(Data records)
::::
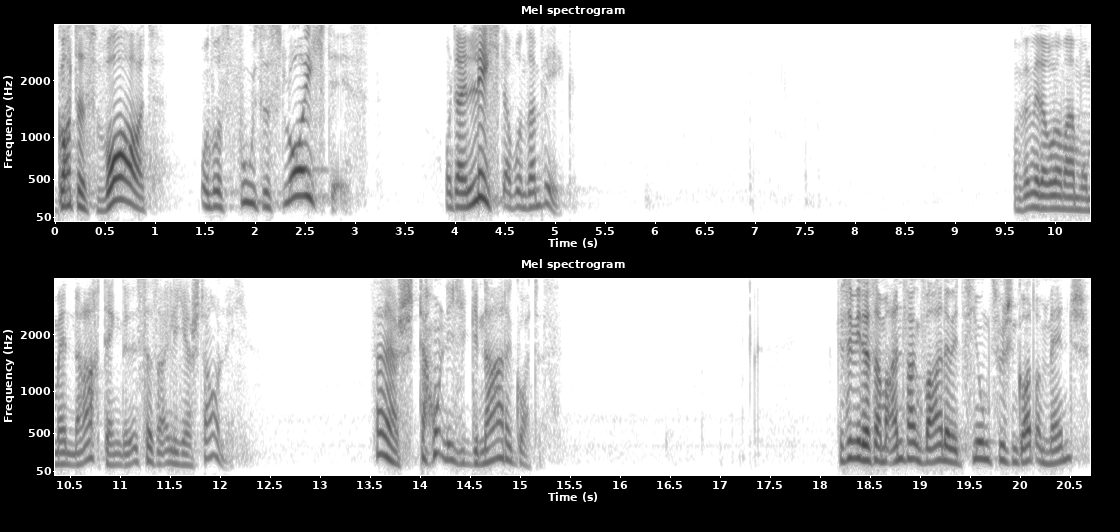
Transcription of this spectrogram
Gottes Wort unseres Fußes Leuchte ist und ein Licht auf unserem Weg. Und wenn wir darüber mal einen Moment nachdenken, dann ist das eigentlich erstaunlich. Das ist eine erstaunliche Gnade Gottes. Wisst ihr, wie das am Anfang war in der Beziehung zwischen Gott und Mensch?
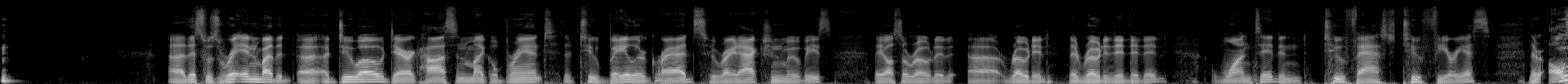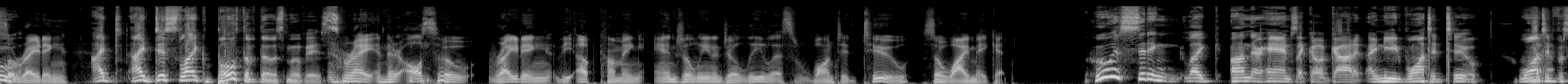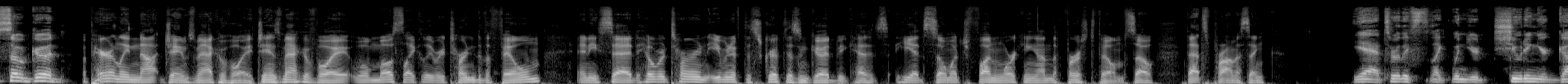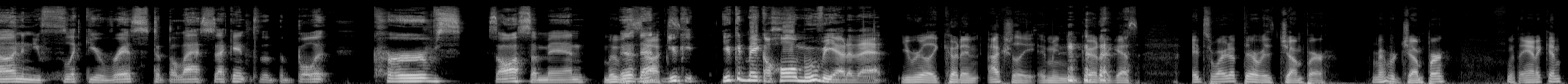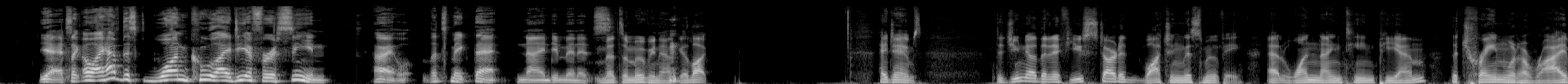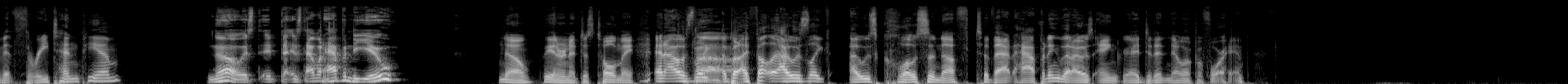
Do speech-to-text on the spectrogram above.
Uh, this was written by the uh, a duo, Derek Haas and Michael Brandt. They're two Baylor grads who write action movies. They also wrote it, uh, wrote it. They wrote it, it, it, it, Wanted and Too Fast, Too Furious. They're also Ooh. writing I I dislike both of those movies. right, and they're also writing the upcoming Angelina Jolie-less Wanted Two. So why make it? Who is sitting like on their hands like, "Oh, got it. I need Wanted 2. Wanted was so good." apparently not James McAvoy. James McAvoy will most likely return to the film, and he said he'll return even if the script isn't good because he had so much fun working on the first film. So that's promising. Yeah, it's really f- like when you're shooting your gun and you flick your wrist at the last second so that the bullet curves. It's awesome, man. Movie That- that- sucks. you could you could make a whole movie out of that. You really couldn't. Actually, I mean, you could, I guess. It's right up there with Jumper. Remember Jumper with Anakin? Yeah, it's like, oh, I have this one cool idea for a scene. All right, well, let's make that 90 minutes. That's a movie now. Good luck. Hey James, did you know that if you started watching this movie at 1:19 p.m., the train would arrive at 3:10 p.m.? No, is it, is that what happened to you? No, the internet just told me, and I was like, Ah. but I felt like I was like I was close enough to that happening that I was angry. I didn't know it beforehand.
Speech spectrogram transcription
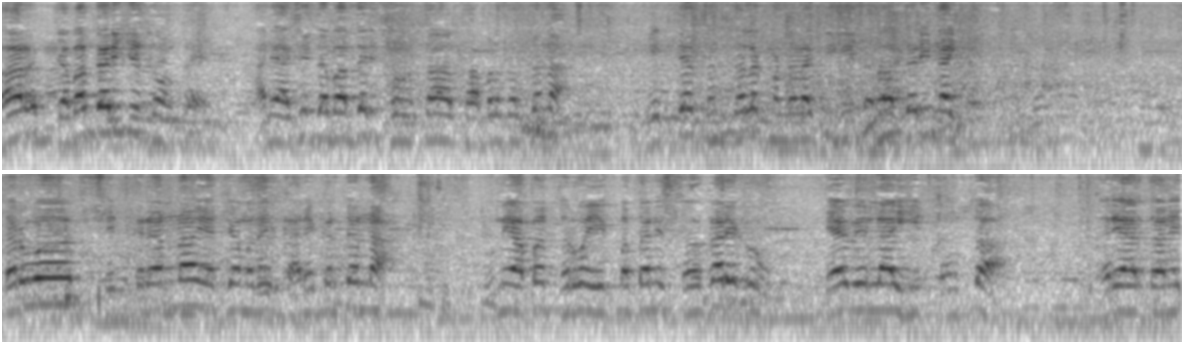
फार जबाबदारीची संस्था आहे. आणि अशी जबाबदारी संस्था सांभाळत असताना एकट्या संचालक मंडळाची ही जबाबदारी नाही. सर्व शेतकऱ्यांना याच्यामध्ये कार्यकर्त्यांना तुम्ही आपण सर्व एकमताने सहकार्य करू. त्यावेळेला ही संस्था खऱ्या अर्थाने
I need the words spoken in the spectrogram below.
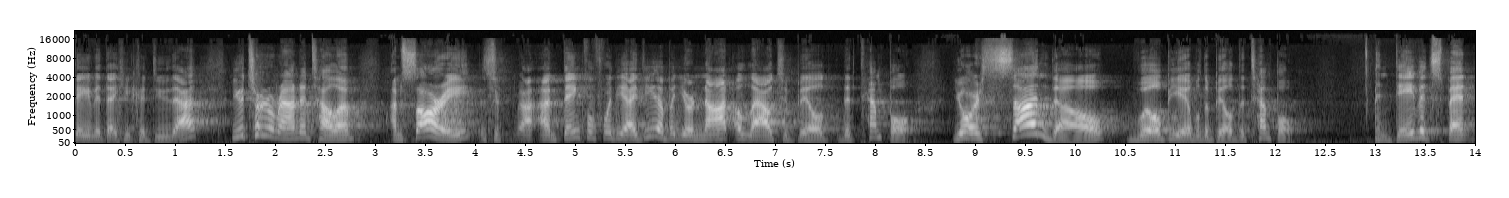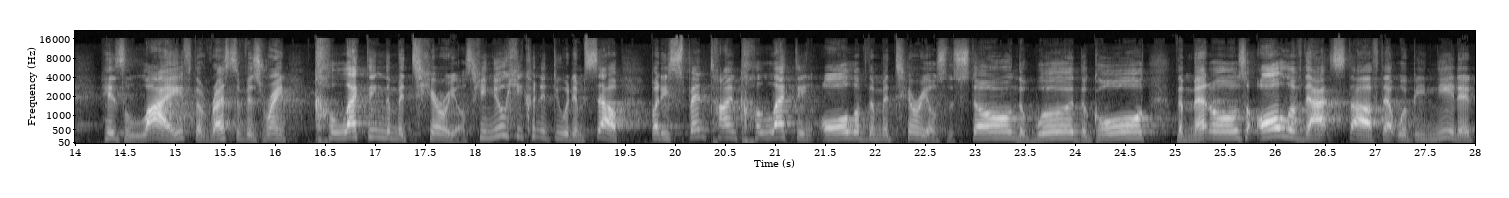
David that he could do that? You turn around and tell him, I'm sorry, I'm thankful for the idea, but you're not allowed to build the temple. Your son, though, will be able to build the temple. And David spent his life, the rest of his reign, collecting the materials. He knew he couldn't do it himself, but he spent time collecting all of the materials the stone, the wood, the gold, the metals, all of that stuff that would be needed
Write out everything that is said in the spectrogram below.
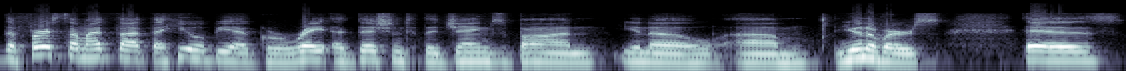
the first time I thought that he would be a great addition to the James Bond you know um, universe is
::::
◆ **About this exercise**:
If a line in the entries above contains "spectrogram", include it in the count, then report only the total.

◆ **Your response**:
5